_Task_.
Each entry is to be given again word for word; images are dropped.

Records from a data source:

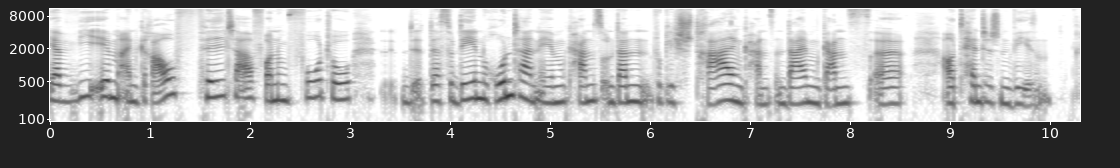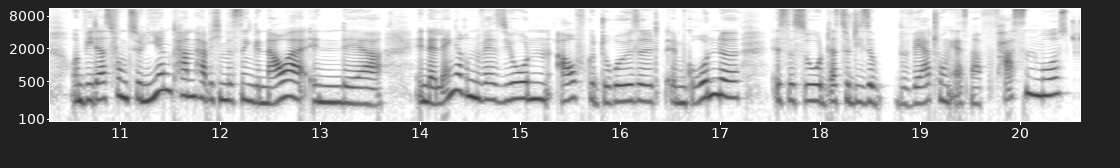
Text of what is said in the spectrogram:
ja, wie eben ein Graufilter von einem Foto, dass du den runternehmen kannst und dann wirklich strahlen kannst in deinem ganz äh, authentischen Wesen. Und wie das funktionieren kann, habe ich ein bisschen genauer in der, in der längeren Version aufgedröselt. Im Grunde ist es so, dass du diese Bewertung erstmal fassen musst,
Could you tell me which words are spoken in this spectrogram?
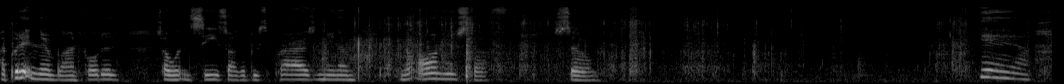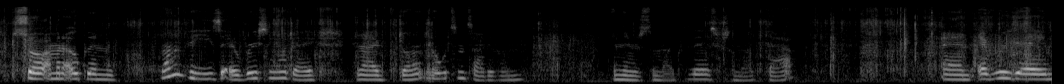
I put it in there blindfolded so I wouldn't see, so I could be surprised. And, you know, you know all new stuff. So, yeah. So, I'm going to open one of these every single day, and I don't know what's inside of them. And there's some like this, or some like that. And every day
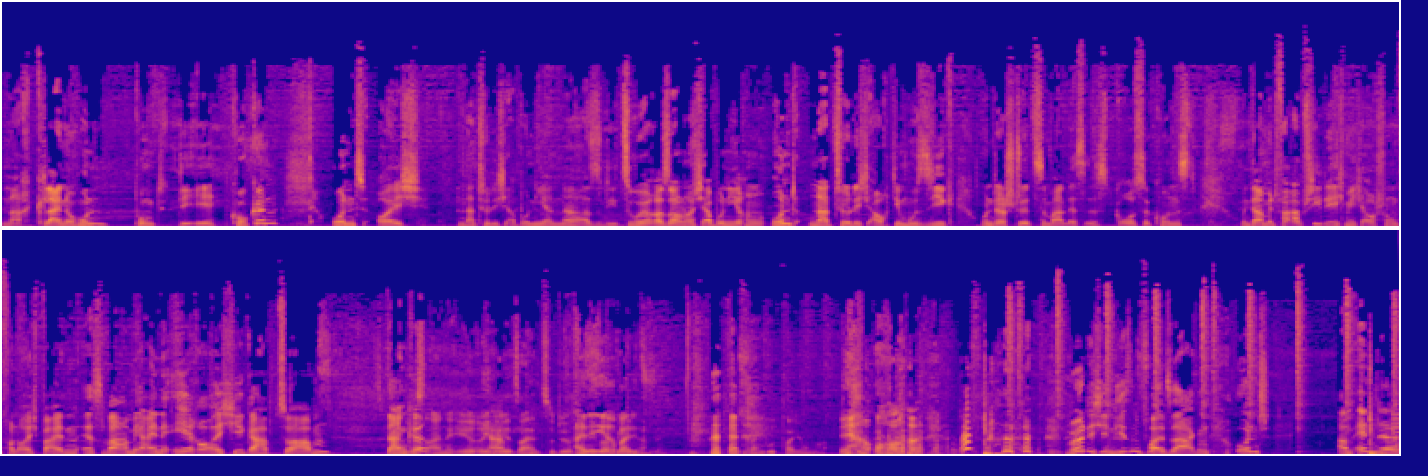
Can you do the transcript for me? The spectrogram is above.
nach kleinehund.de gucken und euch natürlich abonnieren. Ne? Also die Zuhörer sollen euch abonnieren und natürlich auch die Musik unterstützen, weil es ist große Kunst. Und damit verabschiede ich mich auch schon von euch beiden. Es war mir eine Ehre, euch hier gehabt zu haben. Danke. Es ist eine Ehre, ja, hier sein zu dürfen. Eine Ehre bei dir zu sein. Du bist ein guter Junge. Ja, oh. Würde ich in diesem Fall sagen. Und am Ende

_Reply to the exercise_.
Text of what is said in the spectrogram:
ja, wie eben ein Graufilter von einem Foto, dass du den runternehmen kannst und dann wirklich strahlen kannst in deinem ganz äh, authentischen Wesen. Und wie das funktionieren kann, habe ich ein bisschen genauer in der, in der längeren Version aufgedröselt. Im Grunde ist es so, dass du diese Bewertung erstmal fassen musst,
Could you tell me which words are spoken in this spectrogram?
I put it in there blindfolded so I wouldn't see, so I could be surprised. And, you know, you know all new stuff. So, yeah. So, I'm going to open one of these every single day, and I don't know what's inside of them. And there's some like this, or some like that. And every day
Can you do the transcript for me? The spectrogram is above.
nach kleinehund.de gucken und euch natürlich abonnieren. Ne? Also die Zuhörer sollen euch abonnieren und natürlich auch die Musik unterstützen, weil es ist große Kunst. Und damit verabschiede ich mich auch schon von euch beiden. Es war mir eine Ehre, euch hier gehabt zu haben. Danke. Es ist eine Ehre, ja, hier sein zu dürfen. Eine Ehre bei dir zu sein. Du bist ein guter Junge. Ja, oh. Würde ich in diesem Fall sagen. Und am Ende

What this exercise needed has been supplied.